By Kavitha Cardoza
Almost 400 people have been convicted of driving while intoxicated in the District since 2008, with half of them spending time in jail. But many of those convictions were based on inaccurate results from breath test machines.
D.C. Attorney General Peter Nickles says city police improperly set the baseline alcohol concentration levels. That meant the machines would show a driver's blood-alcohol content to be about 20 percent higher than it was.
The flawed cases were revealed in a review of 1,100 prosecutions between September 2008 and February 2010, and as the Washington Post reports, those prosecutions relied heavily on breath test results.
Nickles says jailed defendants generally served at least five days.
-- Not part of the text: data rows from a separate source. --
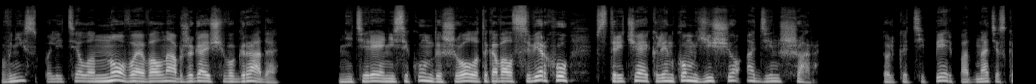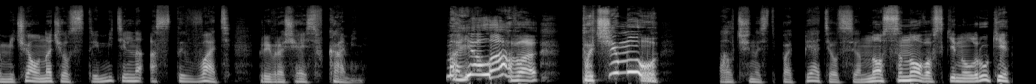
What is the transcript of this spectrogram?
Вниз полетела новая волна обжигающего града. Не теряя ни секунды, Шиол атаковал сверху, встречая клинком еще один шар. Только теперь под натиском меча он начал стремительно остывать, превращаясь в камень. «Моя лава! Почему?» Алчность попятился, но снова вскинул руки,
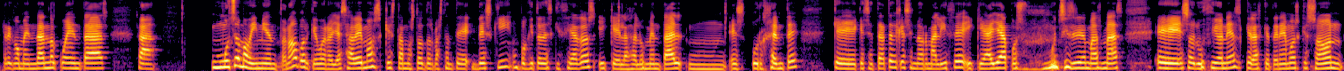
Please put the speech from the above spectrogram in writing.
recomendando cuentas, o sea mucho movimiento, ¿no? Porque, bueno, ya sabemos que estamos todos bastante desqui, un poquito desquiciados y que la salud mental mm, es urgente, que, se trate que se normalice y que haya, pues, muchísimas más eh, soluciones que las que tenemos, que son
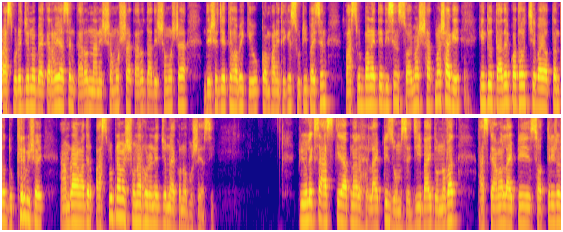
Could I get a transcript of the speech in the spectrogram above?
পাসপোর্টের জন্য বেকার হয়ে আছেন। কারও নানির সমস্যা, কারও দাদির সমস্যা, দেশে যেতে হবে। কেউ কোম্পানি থেকে ছুটি পাইছেন। পাসপোর্ট বানাইতে দিছেন ছয় মাস সাত মাস আগে। কিন্তু তাদের কথা হচ্ছে ভাই অত্যন্ত দুঃখের বিষয়। আমরা আমাদের পাসপোর্ট নামের সোনার হরিণের জন্য এখনও বসে আছি। প্রিয় লেখছে আজকে আপনার লাইভটি জমছে। জি ভাই ধন্যবাদ। আজকে আমার লাইভটি ৩৬ জন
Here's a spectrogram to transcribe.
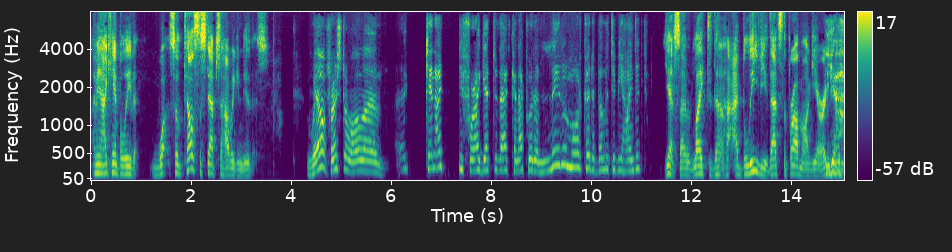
I mean, I can't believe it. What? So tell us the steps of how we can do this. Well, first of all, uh, can I, before I get to that, can I put a little more credibility behind it? Yes, I would like to. Know. I believe you. That's the problem, Augie. already. Yeah.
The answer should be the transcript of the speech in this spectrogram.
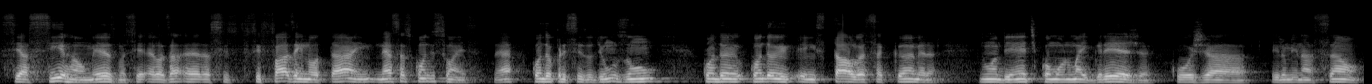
se acirram mesmo, se, elas, elas se, se, fazem notar nessas condições. Né? Quando eu preciso de um zoom, quando eu, quando eu instalo essa câmera num ambiente como numa igreja, cuja iluminação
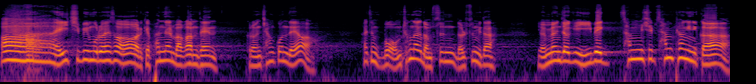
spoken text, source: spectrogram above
아 H빔으로 해서 이렇게 판넬 마감된 그런 창고인데요. 하여튼 뭐 엄청나게 넓습, 넓습니다. 연면적이 233평이니까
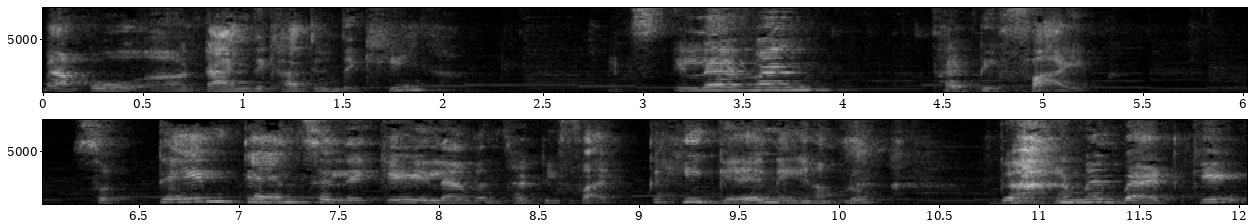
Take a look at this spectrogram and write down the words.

His office has begun notifying drivers.
The city has replaced its machines and is developing stricter standards for testing their accuracy.